Shereen Hussein is a Professor of Health and Social Care Policy at the Department of Health Services Research and Policy (HSRP) at the LSHTM. She is a Co-Director of the PRUComm policy research unit. She is also an Honorary Professor at the University of Kent and King’s College London in the UK and the University of Southern Queensland in Australia.

Shereen is a demographer with expertise in labour-migration, sociology and economics. Her primary research revolves around ageing, family dynamics, migration and long-term care. Shereen has previously worked with the United Nations, the Population Council, the World Bank, and the League of Arab States. Her current research focuses on ageing demographics, long term care demand and migration within the UK and Europe and the implications on policy and practice.
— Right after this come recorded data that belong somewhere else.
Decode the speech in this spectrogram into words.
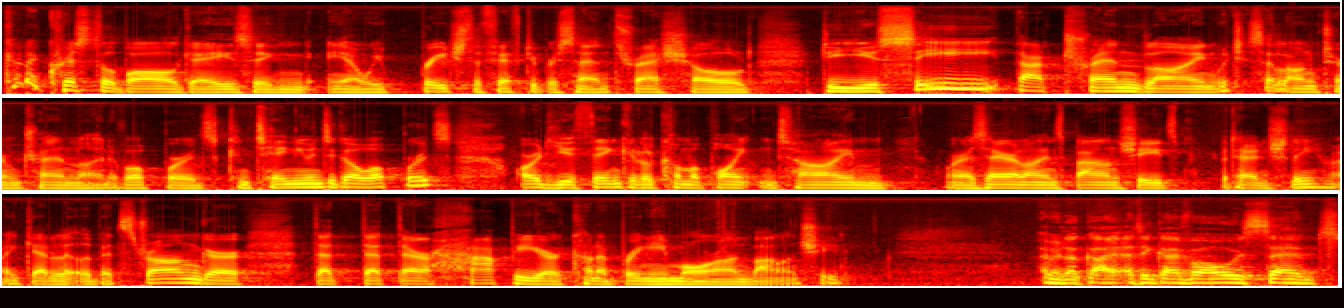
Kind of crystal ball gazing, you know, we breached the 50% threshold. Do you see that trend line, which is a long term trend line of upwards, continuing to go upwards? Or do you think it'll come a point in time where as airlines' balance sheets potentially right, get a little bit stronger, that, that they're happier kind of bringing more on balance sheet? I mean, look, I, I think I've always said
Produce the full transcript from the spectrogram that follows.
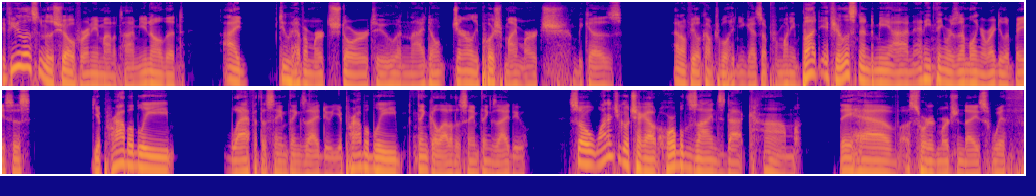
If you listen to the show for any amount of time, you know that I do have a merch store or two, and I don't generally push my merch because I don't feel comfortable hitting you guys up for money. But if you're listening to me on anything resembling a regular basis, you probably laugh at the same things I do. You probably think a lot of the same things I do. So why don't you go check out horribledesigns.com? They have assorted merchandise with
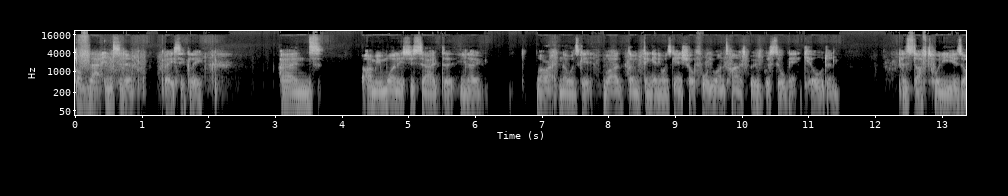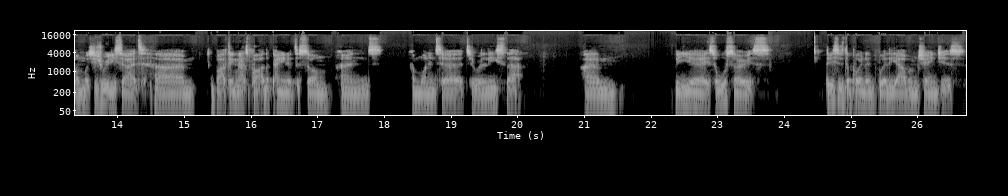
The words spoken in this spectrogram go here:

Shereen has conducted extensive research on population ageing and its impact on long term care and health policy and practices in the UK, internationally and in the Middle East and North Africa (MENA) region. She has contributed to recent United Nations’ policy response to ageing in the region through collaboration with UN-ESCWA and directly providing expert consultations to several countries in the region including Turkey, Oman and Egypt. Shereen leads many large research projects on ageing and long-term care in the UK and contributes to a large project addressing responses to dementia in developing countries STRiDE. Shereen is the founder and lead of the MENARAH network.